[Opening DATA FOR THIS EXERCISE section]
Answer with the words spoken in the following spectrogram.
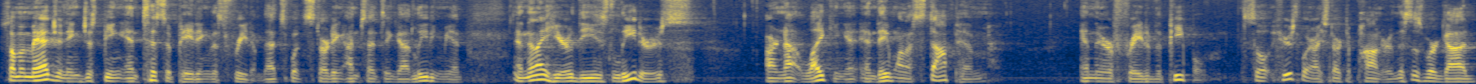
So I'm imagining just being anticipating this freedom. That's what's starting, I'm sensing God leading me in. And then I hear these leaders are not liking it and they want to stop him and they're afraid of the people. So here's where I start to ponder, and this is where God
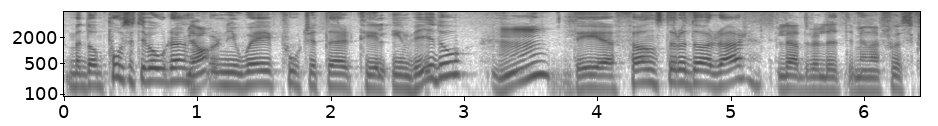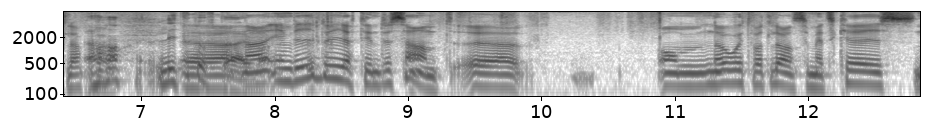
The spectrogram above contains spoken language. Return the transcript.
med de positiva orden ja. för New Wave fortsätter till Inwido. Mm. Det är fönster och dörrar. Jag bläddrar lite i mina fusklappar. Aha, lite tufft där. Uh, nej, Inwido är jätteintressant. Uh, om Knowit var ett lönsamhetscase,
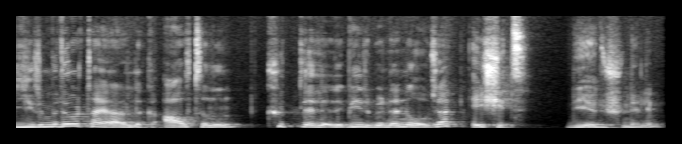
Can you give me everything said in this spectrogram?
24 ayarlık altının kütleleri birbirine ne olacak? Eşit diye düşünelim.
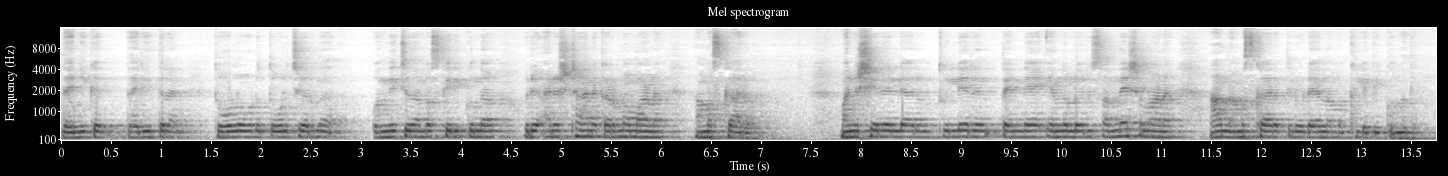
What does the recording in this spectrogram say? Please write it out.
ധനികൻ ദരിദ്രൻ തോളോട് തോൾ ചേർന്ന് ഒന്നിച്ച് നമസ്കരിക്കുന്ന ഒരു അനുഷ്ഠാന കർമ്മമാണ് നമസ്കാരം. മനുഷ്യരെല്ലാവരും തുല്യർ തന്നെ എന്നുള്ളൊരു സന്ദേശമാണ് ആ നമസ്കാരത്തിലൂടെ നമുക്ക് ലഭിക്കുന്നത്.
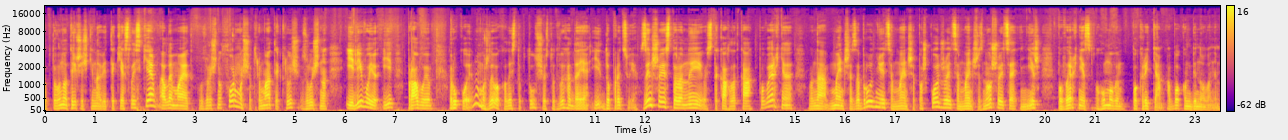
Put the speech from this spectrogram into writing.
Тобто воно трішечки навіть таке слизьке, але має таку зручну форму, що тримати ключ зручно і лівою, і правою рукою. Ну, можливо, колись топтул щось тут вигадає і допрацює. З іншої сторони, ось така гладка поверхня, вона менше забруднюється, менше пошкоджується, менше зношується, ніж поверхні з гумовим покриттям або комбінованим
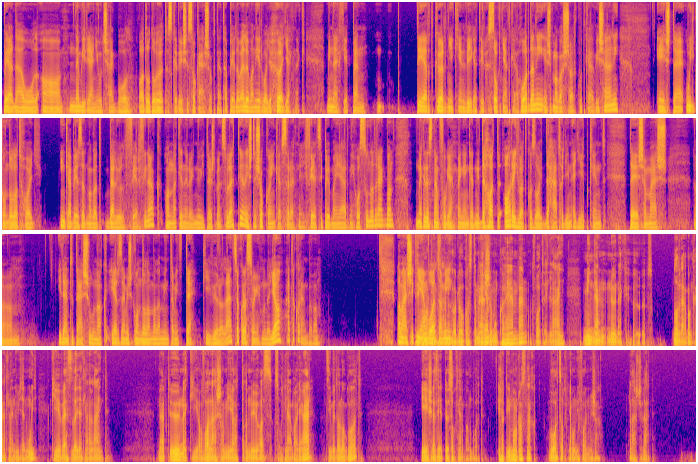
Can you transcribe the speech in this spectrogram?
például a nem irányultságból adódó öltözkedési szokások. Tehát ha például elő van írva, hogy a hölgyeknek mindenképpen térd környékén véget érő szoknyát kell hordani, és magas sarkút kell viselni, és te úgy gondolod, hogy inkább érzed magad belül férfinak, annak ellenére, hogy női testben születtél, és te sokkal inkább szeretnél egy félcipőben járni hosszú nadrágban, neked ezt nem fogják megengedni. De ha arra hivatkozol, hogy de hát, hogy én egyébként teljesen más um, identitásúnak érzem és gondolom magam, mint amit te kívülről látsz, akkor azt fogják mondani, hogy ja, hát akkor rendben van. A másik Tim ilyen volt, ami... Dolgoztam igen? első munkahelyemben, ott volt egy lány, minden nőnek nadrágban kellett lenni ugyanúgy, kivéve ezt az egyetlen lányt. Mert ő neki a vallása miatt a nő az szoknyában jár, című dolog volt, és ezért ő szoknyában volt. És a Tim Hortonsnak volt szoknya uniformisa. Láss csodát.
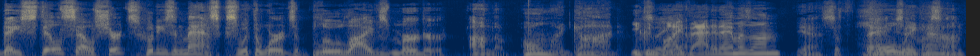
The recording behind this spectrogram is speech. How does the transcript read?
They still sell shirts, hoodies, and masks with the words "Blue Lives Murder" on them. Oh my God! You can So, buy yeah. that at Amazon. Yeah. So thanks, Holy cow. Amazon.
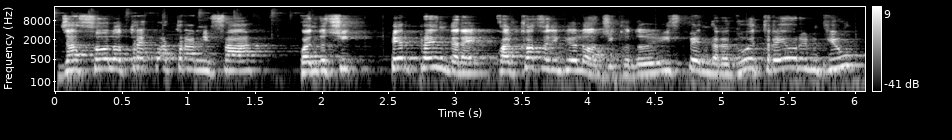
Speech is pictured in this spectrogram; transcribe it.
già solo 3-4 anni fa, quando ci, per prendere qualcosa di biologico dovevi spendere 2-3 euro in più,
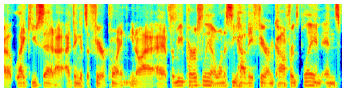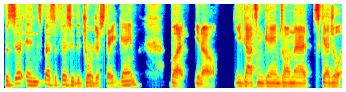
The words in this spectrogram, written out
uh, like you said I, I, think it's a fair point. You know I, I for me personally i want to see how they fare in conference play and, and specific in specificity the georgia state game. But you know you got some games on that schedule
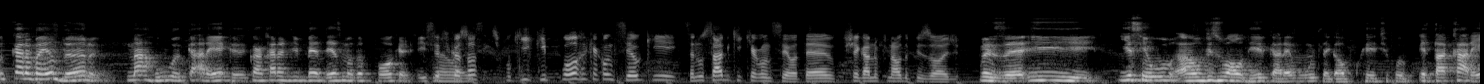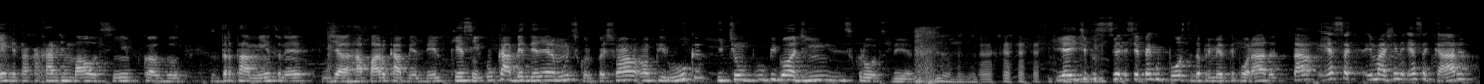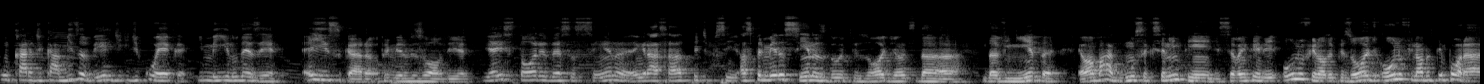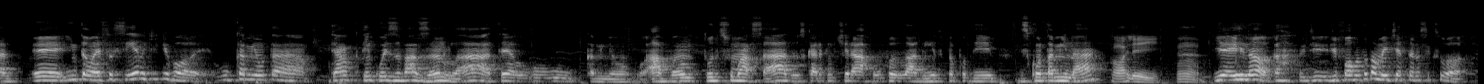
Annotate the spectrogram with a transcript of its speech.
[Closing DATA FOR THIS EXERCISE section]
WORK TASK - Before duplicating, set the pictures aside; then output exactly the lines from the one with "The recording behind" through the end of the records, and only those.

OUTPUT BELOW -
The recording behind this spectrogram is speech. How does the transcript read?
They still sell shirts, hoodies, and masks with the words "Blue Lives Murder" on them. Oh my God! You can So, buy yeah. that at Amazon. Yeah. So thanks, Holy cow. Amazon.
Speech is pictured in this spectrogram; transcribe it.
già solo 3-4 anni fa, quando ci, per prendere qualcosa di biologico dovevi spendere 2-3 euro in più,
The words in this spectrogram, written out
uh, like you said I, I, think it's a fair point. You know I, I for me personally i want to see how they fare in conference play and, and specific in specificity the georgia state game. But you know you got some games on that schedule
Annotate the spectrogram with a transcript of its speech.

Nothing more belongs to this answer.